Friday, June 22, 2012
By Mike Flaherty
BOSTON – The theme of this year's Wisconsin display at the world's largest biosciences convention is "Wisconsin is Changing the World." A major report issued this week at BIO International here suggests the reality might be the other way around.
The world may be changing the way Wisconsin's biotechnology industry performs and competes in the future.
A "scorecard" of the world's top 50 nations in bioscience by "Scientific American World View" shows the United States is still the world leader in bioscience research, development, new business start-ups and biotechnology products and sales. But that lead, it concluded, is rapidly diminishing as a number of countries around the world are investing heavily in biosciences to grow their economies.
"The world of bioscience is flat – and it's getting a lot flatter," said Jeremy Abbate, the publishing director of Scientific American Worldview.
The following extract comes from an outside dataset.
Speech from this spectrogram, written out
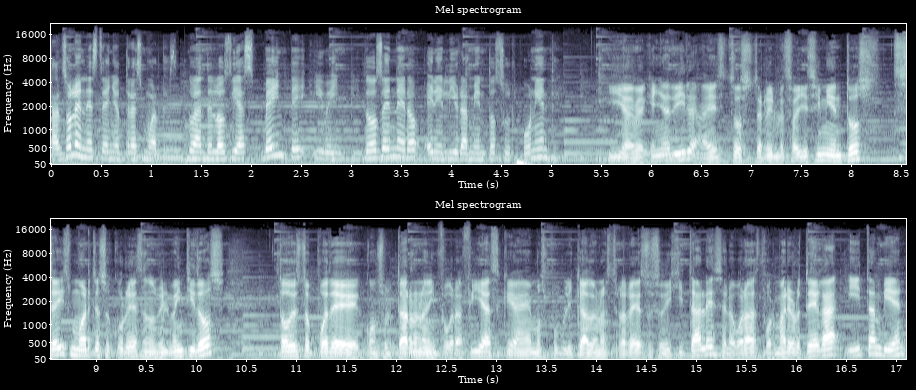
tan solo en este año tres muertes, durante los días 20 y 22 de enero en el libramiento surponiente. Y había que añadir a estos terribles fallecimientos seis muertes ocurridas en 2022. Todo esto puede consultarlo en las infografías que hemos publicado en nuestras redes sociodigitales, elaboradas por Mario Ortega y también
And it's not just the traditional competing nations such as Sweden and the Netherlands that are showing increasing strength, he said. China announced its new five-year plan that will invest $600 billion in seven industry sectors, including bioscience research and commercialization.
And that's just one country.
"Biotechnology is one of the strategic sectors that many nations have targeted as part of their economic growth plans," said Joe Damond, senior vice president of international affairs for BIO International. "Larger, more mature countries are looking at biotech for new sources of growth, including India, Brazil and Russia."
The BIO convention itself is evidence of the change, he added, noting the conference started as a small gathering of domestic companies. Today, a third of the 15,000 participants at BIO are from 65 countries. And they're all competing heavily to develop new products, capture market share and attract talent.
Brazil is building 50 research institutions – and that country is already the world's leader in biofuels research and development, for example. China held two full days of sessions explaining to investors and potential partners its plans for biotech in the next five years.
A poll of business executives at BIO this year showed that more than half had been approached during the conference by other countries asking them about moving their operations abroad.
For perspective, the United States' huge bioscience industry still invests about $100 billion a year in biotechnology research and business development, Damond said. And the United States has an enormous, well-funded infrastructure of education, intellectual property protections, investor channels and government assistance in helping move new ideas into commercial markets.
"But it is clear that the rest of the world is aggressively investing in this sector as well," Abbate said. At the same time, it is also clear that the world of venture capital financing is changing in the United States and in Europe.
So while many large countries are targeting biotechnology for investment, the United States biotech industry is struggling for its place among venture capitalists' investment priorities, he noted.
The growth of international competition doesn't necessarily mean that Wisconsin's biotechnology industry is threatened, said Bryan Renk, executive director of BioForward.
"It means we're going to have to continue to work harder to compete," he said. "But for every emerging nation that enters this industry, that's also a market for our products as well."
"As states and regions learn to cooperate, that can help counter foreign competition," said Tom Still, president of the Wisconsin Technology Council. "Also, bear in mind that these consortia can lead to sales and distribution partnerships, as well."
One disturbing trend. Abbate noted, is the behavior change among foreign nationals studying biosciences in the United States. Where they used to study here – and stay to help build the U.S. biotechnology industry, they're now returning home to help build new businesses there. And they're taking their ideas and business contacts with them, he said.
"There will always be an exodus of a certain number of foreign-born scientists, probably even most," Still said. But that's a policy area that should be addressed.
"We need smarter immigration policies to help more of them stay. Every Ph.D awarded here to a qualified immigrant should come with a green card tucked inside. Even those scientists who return home are not lost to us. Many will retain their American ties and relationships."